          • Shannon Lee Smith

            What resources are those on the Olympic committee hoarding? And what gangsters are you referring to that are coming to your communities??

            I visit the rose bowl and Pasadena three to four times a year for sports events at the aquatic center which I know benefit the businesses in the area. If you choose to live near the rose bowl you have to take the good with the bad in terms of what those venues have for traffic.

            As the mother of two teenagers who dedicate a tremendous amount of their time to sports I applaud the olympics for providing a lofty goal for youth. Very few will make the Olympic team but thousands upon thousands of children will benefit from having the dream and putting in the work to pursue their dreams. Having the Olympus locally will benefit far more, I dare say, than will harm.

          • SinPatron

            Visit not live. Huge different.

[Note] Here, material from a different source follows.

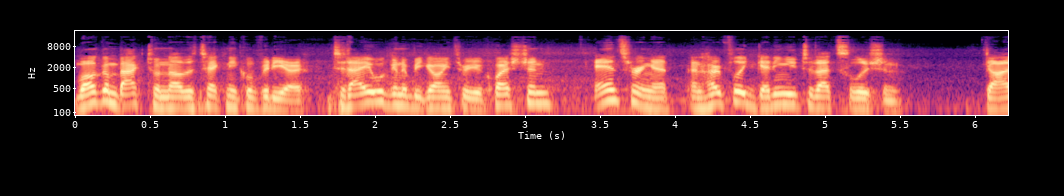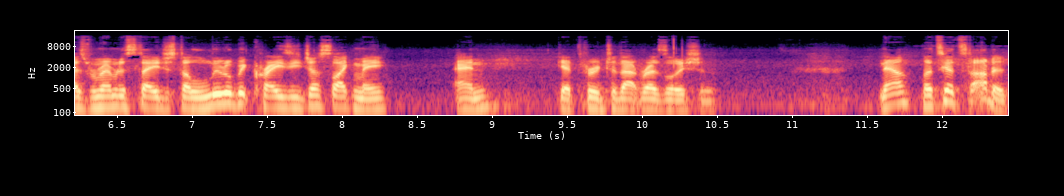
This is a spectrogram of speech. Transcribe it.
Welcome back to another technical video. Today we're going to be going through your question, answering it, and hopefully getting you to that solution. Guys, remember to stay just a little bit crazy just like me and get through to that resolution. Now, let's get started.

Please speak with our community and you will understand.

        • Morgan Ki

          Do note that Los Angeles has been the exception to this. See the 1984 Summer Olympics.

          • SinPatron

            Have you ever been to the surrounding area. Obviously not bc you made a dumb argument.

  • Kyle Chang

    Los Angeles 2028 Summer Olympics!